It has become the latest trend in executive pay in the UK – senior executives waiving part of salary and/or making donations to charities or local businesses. In the midst of the COVID-19 pandemic, executives are to be commended for leading by example and wanting to help support their companies and the communities in which they operate. But for some executives and their employers, the well-intentioned actions have come with unexpected tax consequences.
Salary and bonus waivers are notoriously fiddly to get right – particularly where they are coupled (even indirectly) with a charitable donation. This is because the right to the salary/bonus has to be given up entirely. And where there is an understanding that any waived amounts would be used by the employer for charitable purposes, HMRC takes the view that the executive still has a right to the salary and so should be taxed on it. Where the proposal is to contribute to local businesses, the tax position gets even more difficult as those businesses are also potentially taxable on the monies they receive.

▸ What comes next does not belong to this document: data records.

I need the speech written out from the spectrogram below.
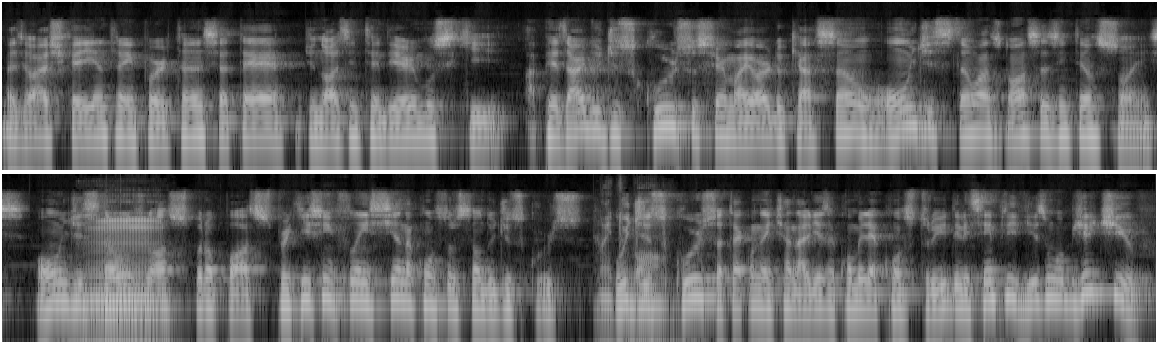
Mas eu acho que aí entra a importância até de nós entendermos que, apesar do discurso ser maior do que a ação, onde estão as nossas intenções, onde estão hum. os nossos propósitos, porque isso influencia na construção do discurso. Muito o bom. discurso, até quando a gente analisa como ele é construído, ele sempre visa um objetivo.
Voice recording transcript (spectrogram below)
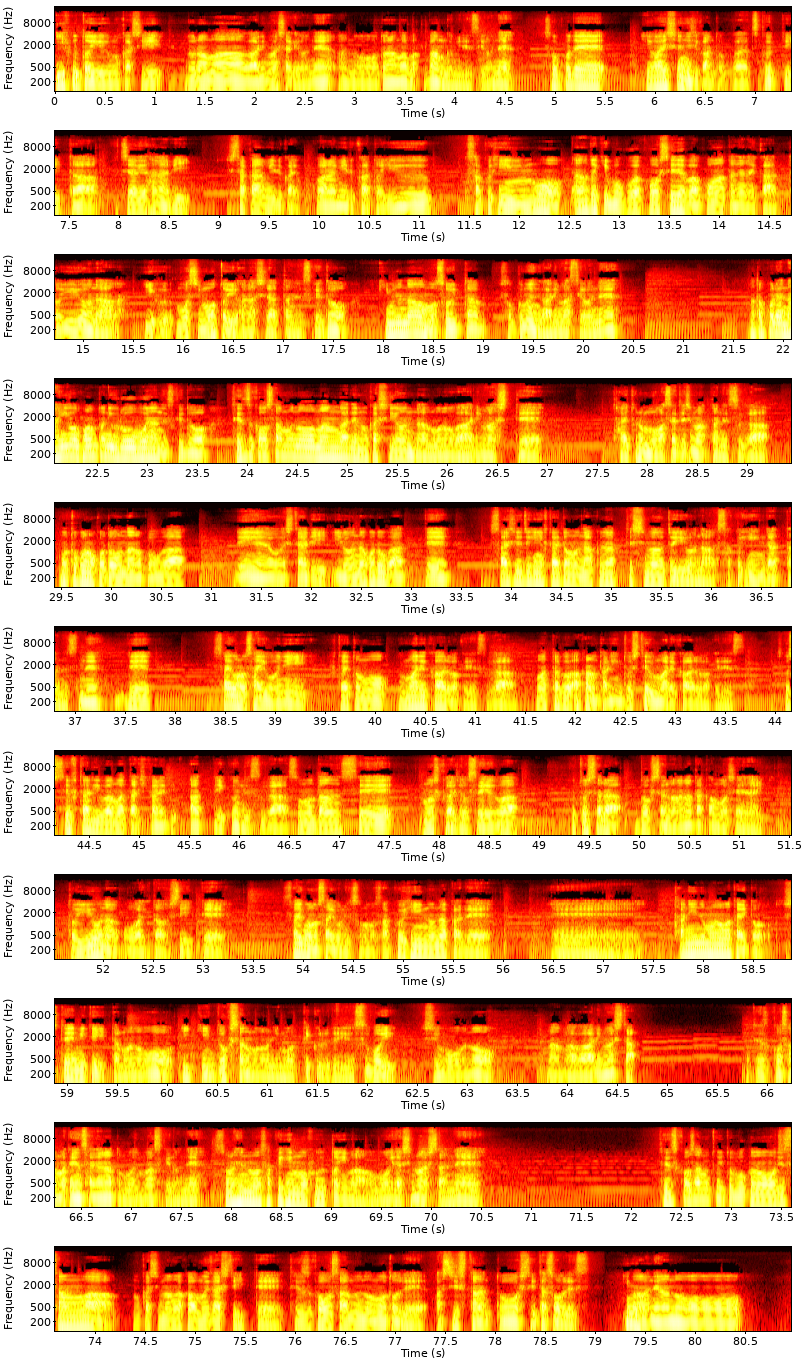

There has been a lot of coverage on this issue – largely because it has seemed illogical to many that 'doing the right thing' should result in a tax bill in this way and many questioning whether this really was the right tax position. But HMRC yesterday confirmed their position on this issue in a short but clear statement. So the message is clear: for those who want to be sure that they are contributing in the most tax-efficient manner, it is payroll giving or gift aid only.